It was the smile he had smiled when I received him at Varanasi railway station in India’s Uttar Pradesh state. He hated traveling out of hometown Guwahati, the capital of Assam. But I had insisted he came to Varanasi for grandfather’s pind-daan – Hindu ritual to release spirits from worldly attachments – before I was transferred out.
I was never close to father. He was too much of a perfectionist for company. His face often wore a frown, he was short-tempered and almost always preoccupied with his office work. But he had a big heart — we took a long time realizing that — and was the best person to go to for English lessons.
For someone who studied in a ramshackle Bengali-medium school, he had this remarkable capability of churning out optimistic, pessimistic and neutral substances of every Tennyson, Wordsworth or Longfellow poem in our syllabus. And drafting letters that had in three two-sentence paras more content and punch than a three-page memo.
Baba (Bengali for father) and I somehow never communicated beyond the formalities.
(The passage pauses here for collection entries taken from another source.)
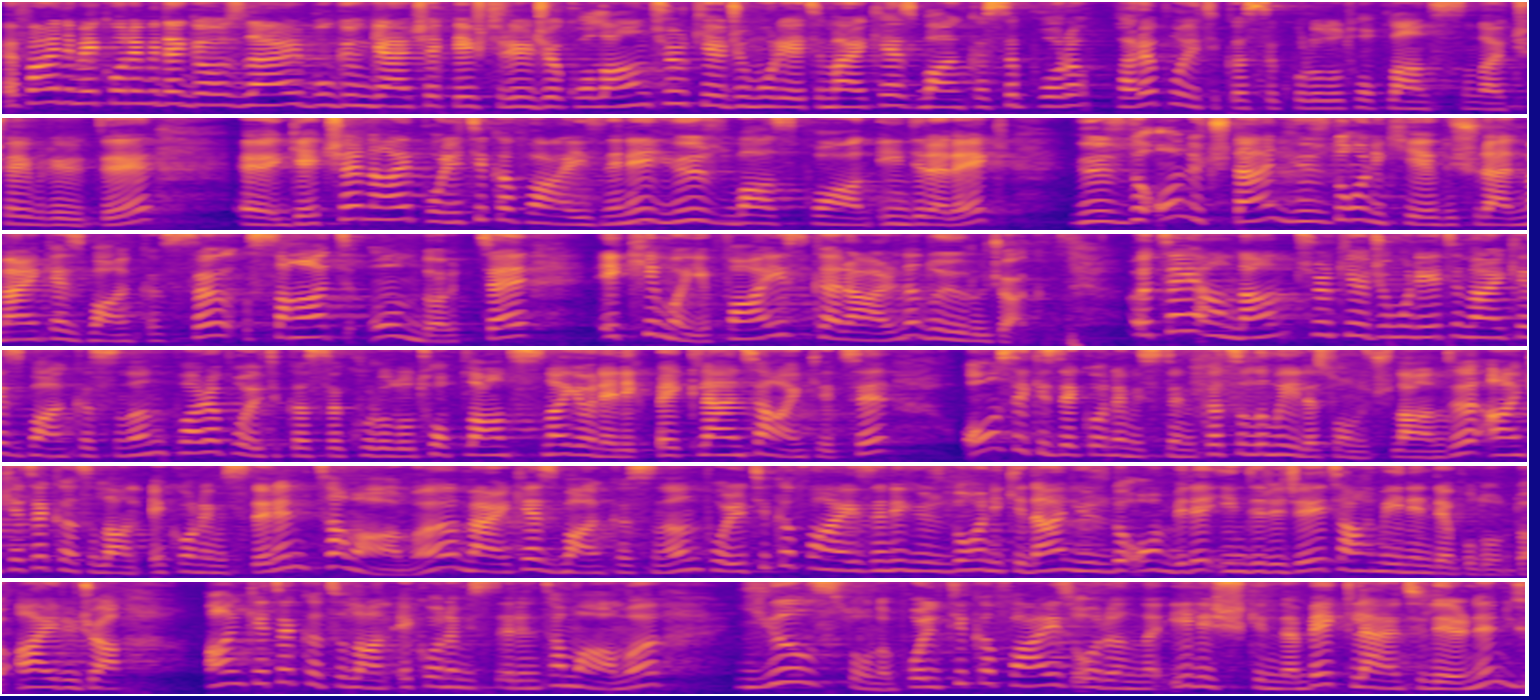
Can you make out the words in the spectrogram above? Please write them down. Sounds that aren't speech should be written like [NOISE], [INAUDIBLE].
Efendim ekonomide gözler bugün gerçekleştirilecek olan Türkiye Cumhuriyeti Merkez Bankası Para, Para Politikası Kurulu toplantısına çevrildi. Ee, geçen ay politika faizini 100 baz puan indirerek %13'ten %12'ye düşüren Merkez Bankası saat 14'te Ekim ayı faiz kararını duyuracak. Öte yandan Türkiye Cumhuriyeti Merkez Bankası'nın Para Politikası Kurulu toplantısına yönelik beklenti anketi 18 ekonomistin katılımıyla sonuçlandı. Ankete katılan ekonomistlerin tamamı Merkez Bankası'nın politika faizini %12'den %11'e indireceği tahmininde bulundu. Ayrıca ankete katılan ekonomistlerin tamamı yıl sonu politika faiz oranına ilişkinde beklentilerinin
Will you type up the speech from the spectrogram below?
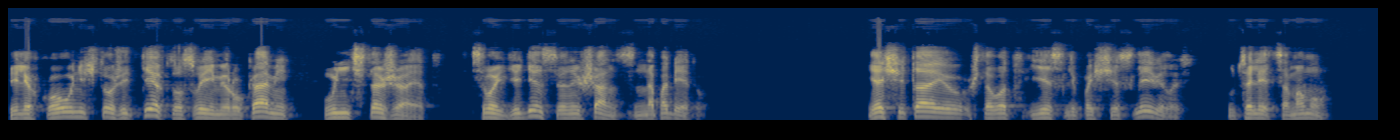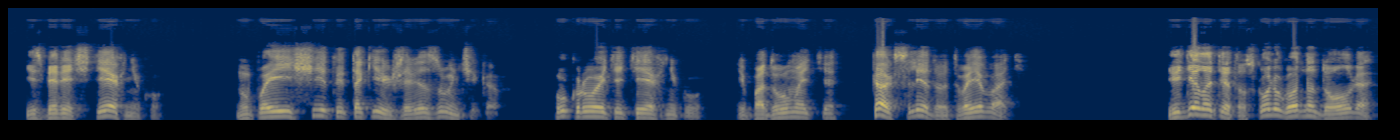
и легко уничтожить тех, кто своими руками уничтожает свой единственный шанс на победу. Я считаю, что вот если посчастливилось уцелеть самому и сберечь технику, ну поищи ты таких же везунчиков, укройте технику и подумайте, как следует воевать. И делать это сколь угодно долго,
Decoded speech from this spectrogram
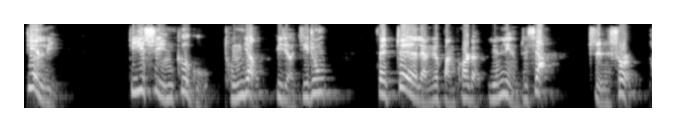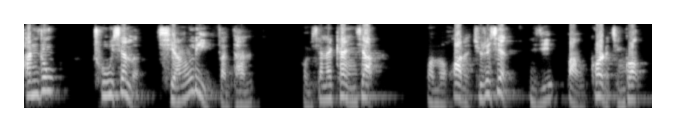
电力、低市盈个股同样比较集中，在这两个板块的引领之下，指数盘中出现了强力反弹。我们先来看一下。我们画的趋势线以及板块的情况。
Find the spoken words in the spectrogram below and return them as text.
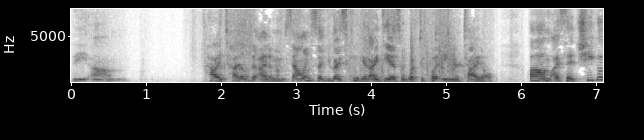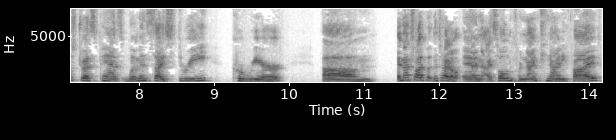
the, um, how I titled the item I'm selling so that you guys can get ideas of what to put in your title. Um, I said Chico's Dress Pants, women's size 3, career. Um, and that's all I put in the title. And I sold them for $19.95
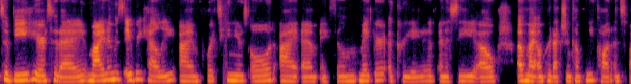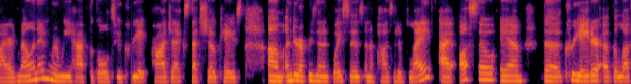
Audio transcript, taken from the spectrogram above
to be here today. My name is Avery Kelley. I'm 14 years old. I am a filmmaker, a creative, and a CEO of my own production company called Inspired Melanin, where we have the goal to create projects that showcase um, underrepresented voices in a positive light. I also am the creator of the Love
The longest – precisely 11 minutes – we had conversed was the day I left for Varanasi to become The Indian Express’ Eastern UP correspondent.
During the five days he stayed in Varanasi, father was uncharacteristically reticent. “When are you coming home?” he asked after boarding the Guwahati-bound train. “Soon,” I replied as the train began to move.
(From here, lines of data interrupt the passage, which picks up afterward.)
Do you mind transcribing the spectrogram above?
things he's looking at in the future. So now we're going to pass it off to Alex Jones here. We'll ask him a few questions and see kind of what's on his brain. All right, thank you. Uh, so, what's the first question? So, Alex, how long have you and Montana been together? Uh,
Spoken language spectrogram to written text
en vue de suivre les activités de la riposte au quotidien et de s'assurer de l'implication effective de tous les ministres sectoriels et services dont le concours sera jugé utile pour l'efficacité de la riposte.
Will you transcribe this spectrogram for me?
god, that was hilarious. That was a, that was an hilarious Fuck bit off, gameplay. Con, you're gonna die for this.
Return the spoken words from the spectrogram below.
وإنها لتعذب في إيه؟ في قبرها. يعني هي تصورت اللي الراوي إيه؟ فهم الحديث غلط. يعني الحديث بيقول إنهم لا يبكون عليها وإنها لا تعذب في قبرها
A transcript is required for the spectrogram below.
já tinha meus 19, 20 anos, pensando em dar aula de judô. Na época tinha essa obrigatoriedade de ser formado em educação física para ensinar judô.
The soonest I could manage a home posting was five years. Father smiled when I stepped through the door. He kept on smiling, and I failed to understand why mother said he was unmanageable. I came to know in 24 hours.
For the next five years until his death in December 2004, I was closer to father than anyone else. But he never felt it.
Guess no one with Alzheimer’s does. Not yet.